- [Assigned task] For each record that follows, give it back exactly, with no pictures included.

Dataset excerpts:
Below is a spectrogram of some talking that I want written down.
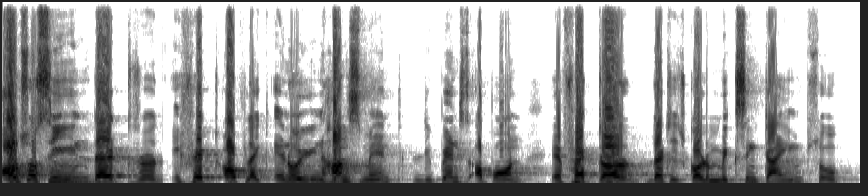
also seen that uh, effect of like NOE enhancement depends upon a factor that is called mixing time. So,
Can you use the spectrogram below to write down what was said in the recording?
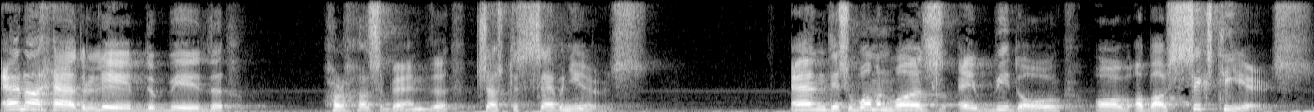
Anna had lived with her husband just seven years. And this woman was a widow of about 60 years.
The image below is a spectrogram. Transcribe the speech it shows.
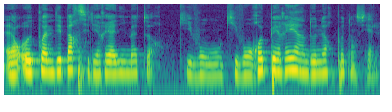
Alors, au point de départ, c'est les réanimateurs qui vont, qui vont repérer un donneur potentiel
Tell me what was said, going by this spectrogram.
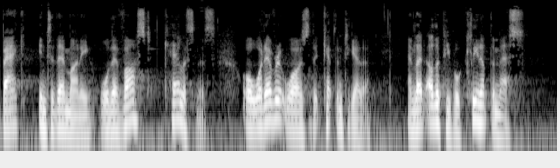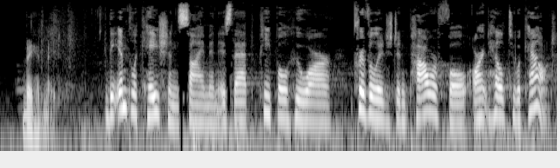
back into their money or their vast carelessness or whatever it was that kept them together and let other people clean up the mess they had made. The implication, Simon, is that people who are privileged and powerful aren't held to account.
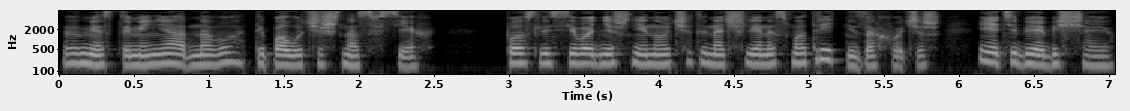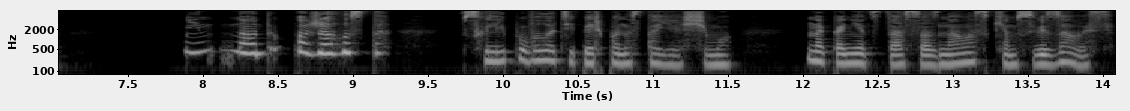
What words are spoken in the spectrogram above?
«Вместо меня одного ты получишь нас всех. После сегодняшней ночи ты на члены смотреть не захочешь, я тебе обещаю». «Не надо, пожалуйста!» Всхлипывала теперь по-настоящему. Наконец-то осознала, с кем связалась.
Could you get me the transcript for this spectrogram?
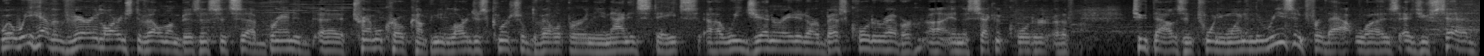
Well, we have a very large development business. It's a branded uh, Trammell Crow Company, the largest commercial developer in the United States. Uh, we generated our best quarter ever uh, in the second quarter of 2021. And the reason for that was, as you said,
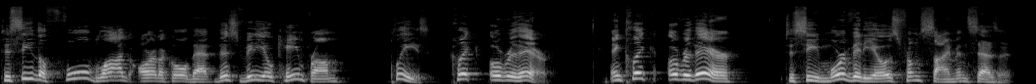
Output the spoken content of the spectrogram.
To see the full blog article that this video came from, please click over there. And click over there to see more videos from Simon Sez IT.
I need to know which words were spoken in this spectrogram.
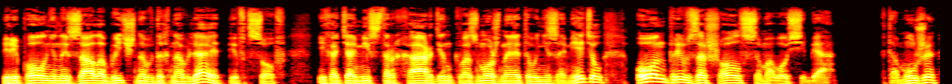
Переполненный зал обычно вдохновляет певцов, и хотя мистер Хардинг, возможно, этого не заметил, он превзошел самого себя. К тому же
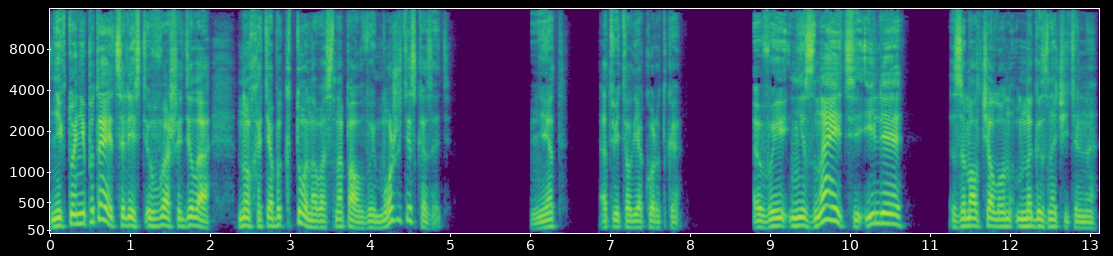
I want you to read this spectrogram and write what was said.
Никто не пытается лезть в ваши дела, но хотя бы кто на вас напал, вы можете сказать? Нет, — ответил я коротко. Вы не знаете или... — замолчал он многозначительно.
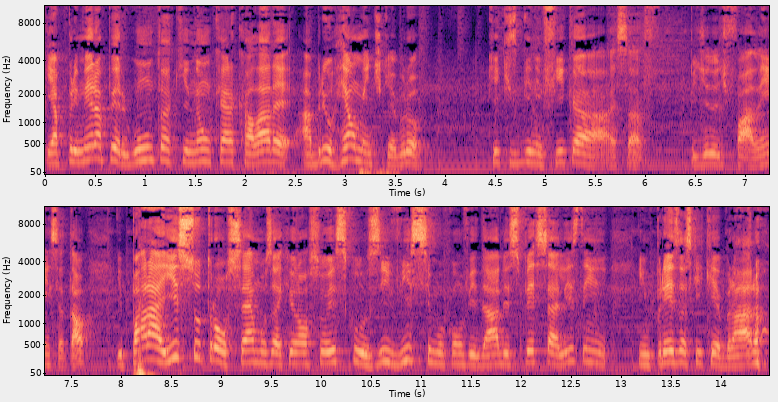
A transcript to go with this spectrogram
e a primeira pergunta que não quer calar é: Abril realmente quebrou? O que, que significa essa pedido de falência e tal. E para isso trouxemos aqui o nosso exclusivíssimo convidado, especialista em empresas que quebraram.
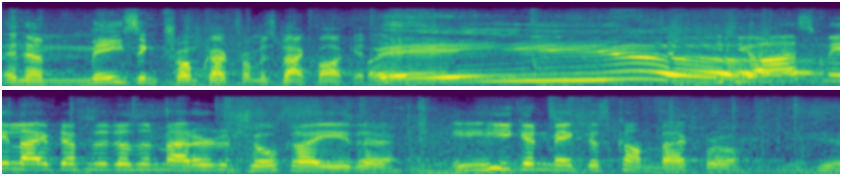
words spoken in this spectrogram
an amazing trump card from his back pocket. Hey, yeah. If you ask me, life deficit doesn't matter to Joka either. He, he can make this comeback, bro. Yeah,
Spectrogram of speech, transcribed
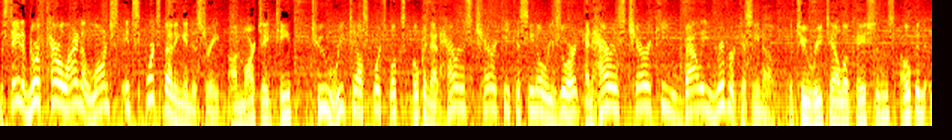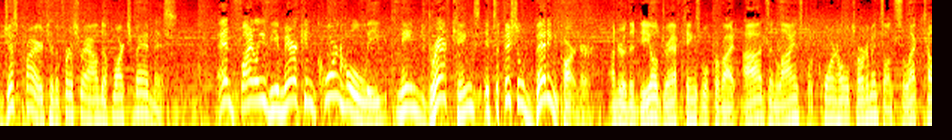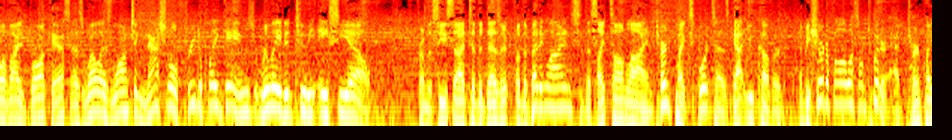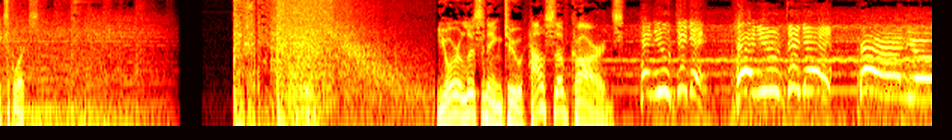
The state of North Carolina launched its sports betting industry. On March 18th, two retail sports books opened at Harrah's Cherokee Casino Resort and Harrah's Cherokee Valley River Casino. The two retail locations opened just prior to the first round of March Madness. And finally, the American Cornhole League named DraftKings its official betting partner. Under the deal, DraftKings will provide odds and lines for cornhole tournaments on select televised broadcasts, as well as launching national free to play games related to the ACL. From the seaside to the desert, from the betting lines to the sites online, Turnpike Sports has got you covered. And be sure to follow us on Twitter at Turnpike Sports. You're listening to House of Cards. Can you dig it? Can you dig it? Can you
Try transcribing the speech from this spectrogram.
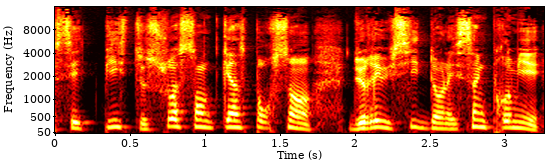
cette piste, 75% de réussite dans les 5 premiers.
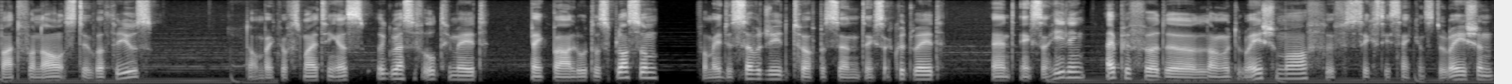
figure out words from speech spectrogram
but for now still worth the use. Dawnbreaker of Smiting is aggressive ultimate, back bar Lotus Blossom for Major Savagery, 12% extra crit rate, and extra healing. I prefer the longer duration morph with 60 seconds duration,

- [Exercise answer]
Below is a spectrogram of some talking that I want written down.
also seen that uh, effect of like NOE enhancement depends upon a factor that is called mixing time. So,
Can you use the spectrogram below to write down what was said in the recording?
Anna had lived with her husband just seven years. And this woman was a widow of about 60 years.
The image below is a spectrogram. Transcribe the speech it shows.
Alors, au point de départ, c'est les réanimateurs qui vont, qui vont repérer un donneur potentiel
Tell me what was said, going by this spectrogram.
back into their money or their vast carelessness or whatever it was that kept them together and let other people clean up the mess they had made. The implication, Simon, is that people who are privileged and powerful aren't held to account.
What words are spoken in the spectrogram above?
«Вместо меня одного ты получишь нас всех. После сегодняшней ночи ты на члены смотреть не захочешь, я тебе обещаю». «Не надо, пожалуйста!» Всхлипывала теперь по-настоящему. Наконец-то осознала, с кем связалась.
Could you get me the transcript for this spectrogram?
Well, we have a very large development business. It's a branded uh, Trammell Crow Company, the largest commercial developer in the United States. Uh, we generated our best quarter ever uh, in the second quarter of 2021. And the reason for that was, as you said,
Output the spoken content of the spectrogram.
To see the full blog article that this video came from, please click over there. And click over there to see more videos from Simon Sez IT.
I need to know which words were spoken in this spectrogram.
Переполненный зал обычно вдохновляет певцов, и хотя мистер Хардинг, возможно, этого не заметил, он превзошел самого себя. К тому же
I want you to read this spectrogram and write what was said.
Никто не пытается лезть в ваши дела, но хотя бы кто на вас напал, вы можете сказать? Нет, — ответил я коротко. Вы не знаете или... — замолчал он многозначительно.
A transcript to go with this spectrogram
e a primeira pergunta que não quer calar é: Abril realmente quebrou? O que, que significa essa pedido de falência e tal. E para isso trouxemos aqui o nosso exclusivíssimo convidado, especialista em empresas que quebraram.
words spoken in this spectrogram
an amazing trump card from his back pocket. Hey, yeah. If you ask me, life deficit doesn't matter to Joka either. He, he can make this comeback, bro. Yeah,
Spectrogram of speech, transcribed
The state of North Carolina launched its sports betting industry. On March 18th, two retail sports books opened at Harrah's Cherokee Casino Resort and Harrah's Cherokee Valley River Casino. The two retail locations opened just prior to the first round of March Madness. And finally, the American Cornhole League named DraftKings its official betting partner. Under the deal, DraftKings will provide odds and lines for cornhole tournaments on select televised broadcasts, as well as launching national free to play games related to the ACL. From the seaside to the desert, from the betting lines to the sites online, Turnpike Sports has got you covered. And be sure to follow us on Twitter at Turnpike Sports. You're listening to House of Cards. Can you dig it? Can you dig it? Can you
Try transcribing the speech from this spectrogram.
cette piste, 75% de réussite dans les 5 premiers.
figure out words from speech spectrogram
but for now still worth the use. Dawnbreaker of Smiting is aggressive ultimate, back bar Lotus Blossom for Major Savagery, 12% extra crit rate, and extra healing. I prefer the longer duration morph with 60 seconds duration,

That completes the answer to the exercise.